#### About this task:
Please set down only the lines from the one containing "what this spectrogram says" through the end of the entries below, exactly, minus any pictures.
─── Data for processing
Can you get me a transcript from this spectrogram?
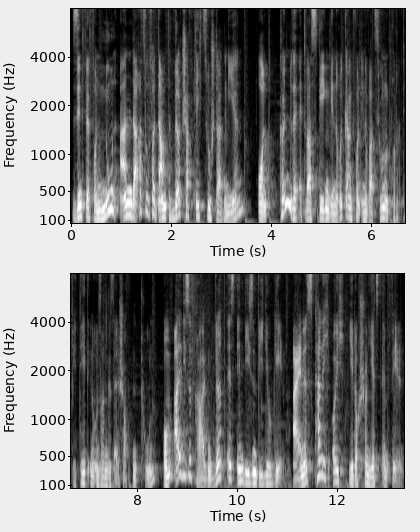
Sind wir von nun an dazu verdammt, wirtschaftlich zu stagnieren? Und können wir etwas gegen den Rückgang von Innovation und Produktivität in unseren Gesellschaften tun? Um all diese Fragen wird es in diesem Video gehen. Eines kann ich euch jedoch schon jetzt empfehlen.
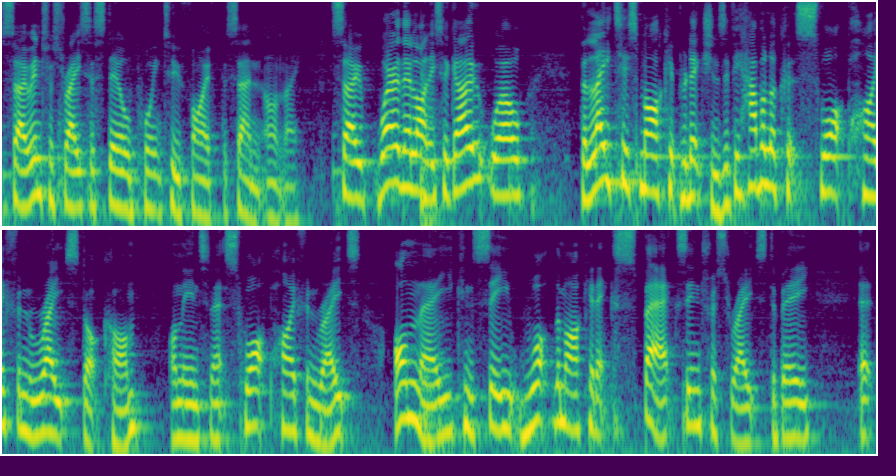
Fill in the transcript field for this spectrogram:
So interest rates are still 0.25%, aren't they? So where are they likely to go? Well, the latest market predictions, if you have a look at swap-rates.com on the internet, swap-rates, on there you can see what the market expects interest rates to be at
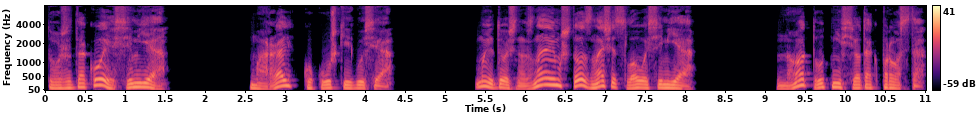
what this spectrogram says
Что же такое семья? Мораль кукушки и гуся. Мы точно знаем, что значит слово «семья». Но тут не все так просто.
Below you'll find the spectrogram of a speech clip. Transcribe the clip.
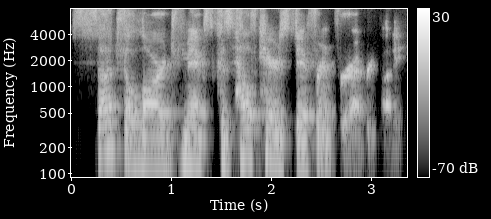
such a large mix because healthcare is different for everybody.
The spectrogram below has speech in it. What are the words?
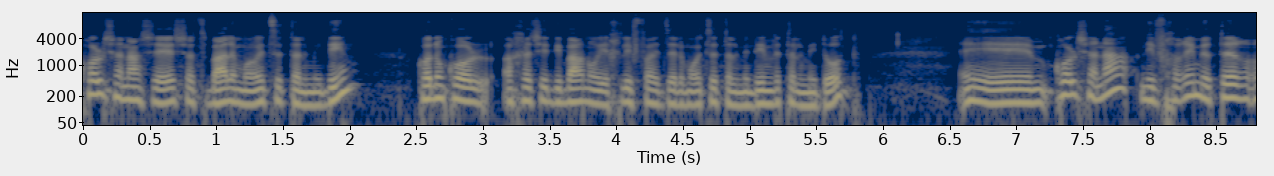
כל שנה שיש הצבעה למועצת תלמידים, קודם כל, אחרי שדיברנו, היא החליפה את זה למועצת תלמידים ותלמידות. כל שנה נבחרים יותר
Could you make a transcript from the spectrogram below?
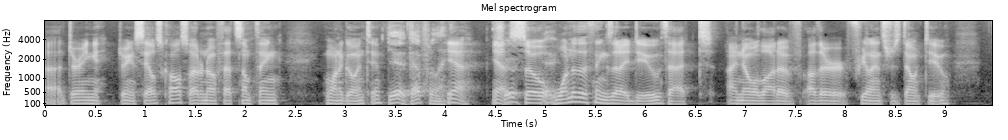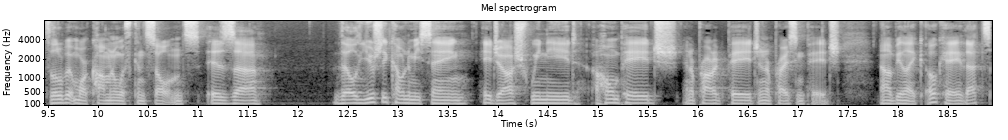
uh, during during a sales call. So I don't know if that's something you want to go into. Yeah, definitely. Yeah, yeah. Sure. So yeah. one of the things that I do that I know a lot of other freelancers don't do it's a little bit more common with consultants, is uh, they'll usually come to me saying, Hey, Josh, we need a homepage and a product page and a pricing page. And I'll be like, okay, that's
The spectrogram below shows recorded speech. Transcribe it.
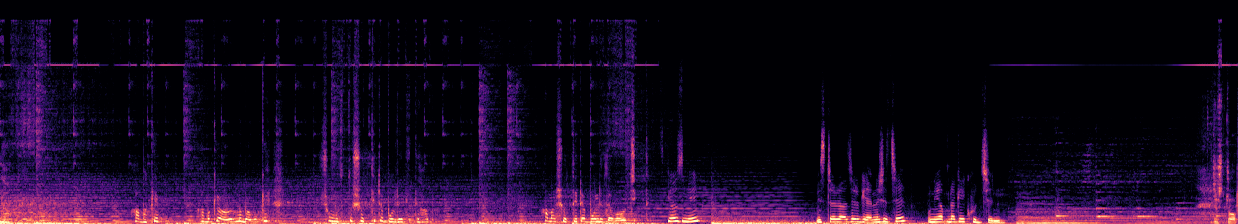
না আমাকে আমাকে অরণ্যবাবুকে সমস্ত সত্যিটা বলে দিতে হবে। আমার সত্যিটা বলে দেওয়া উচিত। এক্সকিউজ মি মিস্টার রাজের জ্ঞান এসেছে উনি আপনাকে খুঁজছেন। জাস্ট স্টপ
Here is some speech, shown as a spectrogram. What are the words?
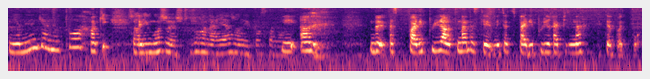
il y en a une qui en a pas. OK. J'en ai, moi, je, je suis toujours en arrière, j'en ai pas problème. Et un, deux, parce qu'il faut aller plus lentement, parce que mais toi, tu peux aller plus rapidement, puis tu n'as pas de poids.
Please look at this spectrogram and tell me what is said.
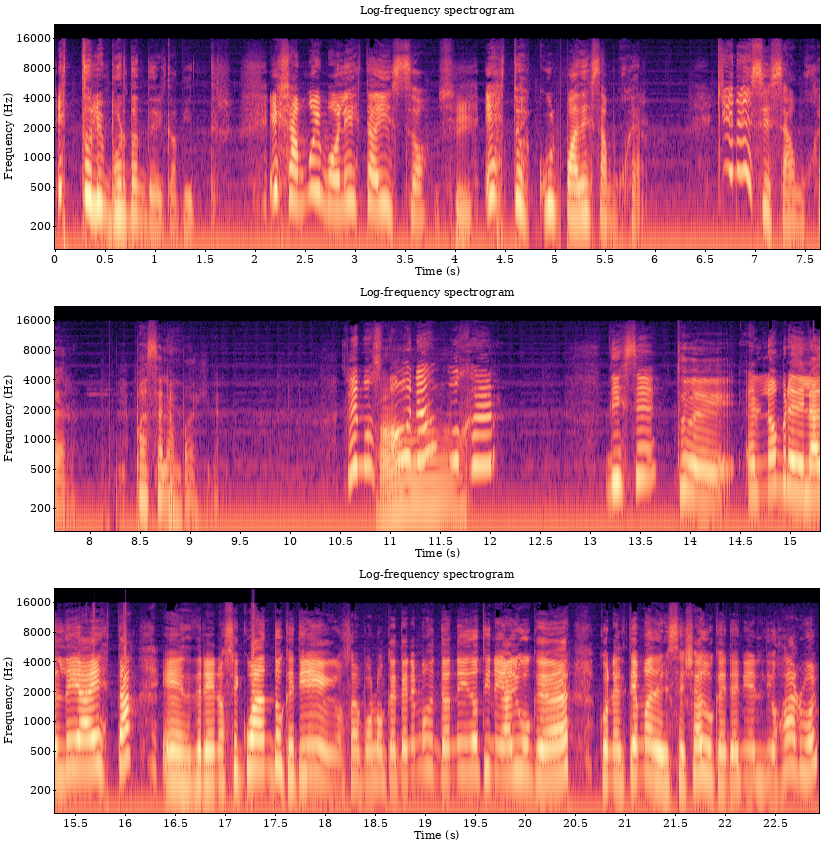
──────
#### Output of the task:
what this spectrogram says
Что же такое семья? Мораль кукушки и гуся. Мы точно знаем, что значит слово «семья». Но тут не все так просто.
Below you'll find the spectrogram of a speech clip. Transcribe the clip.
such a large mix because healthcare is different for everybody.
The spectrogram below has speech in it. What are the words?
כל שנה שיש הצבעה למועצת תלמידים, קודם כל, אחרי שדיברנו, היא החליפה את זה למועצת תלמידים ותלמידות. כל שנה נבחרים יותר
Could you make a transcript from the spectrogram below?
uh, during during a sales call. So I don't know if that's something you want to go into. Yeah, definitely. Yeah, yeah. Sure. So yeah. one of the things that I do that I know a lot of other freelancers don't do it's a little bit more common with consultants, is uh, they'll usually come to me saying, Hey, Josh, we need a homepage and a product page and a pricing page. And I'll be like, okay, that's
The spectrogram below shows recorded speech. Transcribe it.
না আমাকে আমাকে অরণ্যবাবুকে সমস্ত সত্যিটা বলে দিতে হবে। আমার সত্যিটা বলে দেওয়া উচিত। এক্সকিউজ মি মিস্টার রাজের জ্ঞান এসেছে উনি আপনাকে খুঁজছেন। জাস্ট স্টপ
Here is some speech, shown as a spectrogram. What are the words?
il y en a une qui en a pas. OK. J'en ai, moi, je, je suis toujours en arrière, j'en ai pas problème. Et un, deux, parce qu'il faut aller plus lentement, parce que mais toi, tu peux aller plus rapidement, puis tu n'as pas de poids.
Please look at this spectrogram and tell me what is said.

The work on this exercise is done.